Secondly, have confidence in yourself. Believe that you are a great catch and that if your person is really the right one for you, she will agree and there’s nothing special you need to do. When in doubt, be your best self and trust that others will recognize that.
It is important not to chase people; the right people will show up and stay in your life.
Thirdly, if you really suspect that you’ve screwed up somehow, apologize. A sincere apology that conveys empathy and promises change will go a long way.
It’s impossible to be perfect in a relationship. Much better to assume we all make mistakes and just apologize when you think you’re in the wrong.
Be Patient With Yourself
Joel Thielke, Certified Hypnotherapist and Life Coach
It’s normal to overthink from time to time, we all do it. But if you’re constantly over-analyzing your relationship, it’s going to take its toll on you and your partner.
Luckily there are a few great ways to stop what I call ‘The Spin’.
One tip I always tell people is to slow down. Savor the relationship. Be present with your partner. If your brain starts to take off on that spin, take a deep breath, connect to yourself, and then connect to your partner if he or she is around. But staying grounded and connected to yourself and your breathing is key.
Be patient with yourself. If you’ve been overthinking a relationship for a while, it might take some time to break the habit. If you feel the need to spin, it’s OK to allow yourself a set amount of time to do it.
Set a timer for 10 minutes and give yourself space, and when the time is up, remind yourself that you’re setting healthy boundaries and that you can have time to spin tomorrow.

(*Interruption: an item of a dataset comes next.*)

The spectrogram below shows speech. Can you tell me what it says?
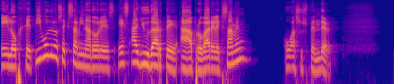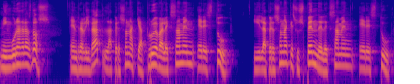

You’ll find yourself needing that block of time less and less.
You can have emotions without ‘being’ them. A lot of times we overthink because we get caught up in strong emotions.
When that happens, try to look at the logical side of the situation. So instead of thinking “my partner never spends time with me any more”, think about what’s actually occupying their time.
Are they working on a project for work or school? Has their boss been keeping them late? Chances are, there’s a logical explanation that will diffuse your worrying.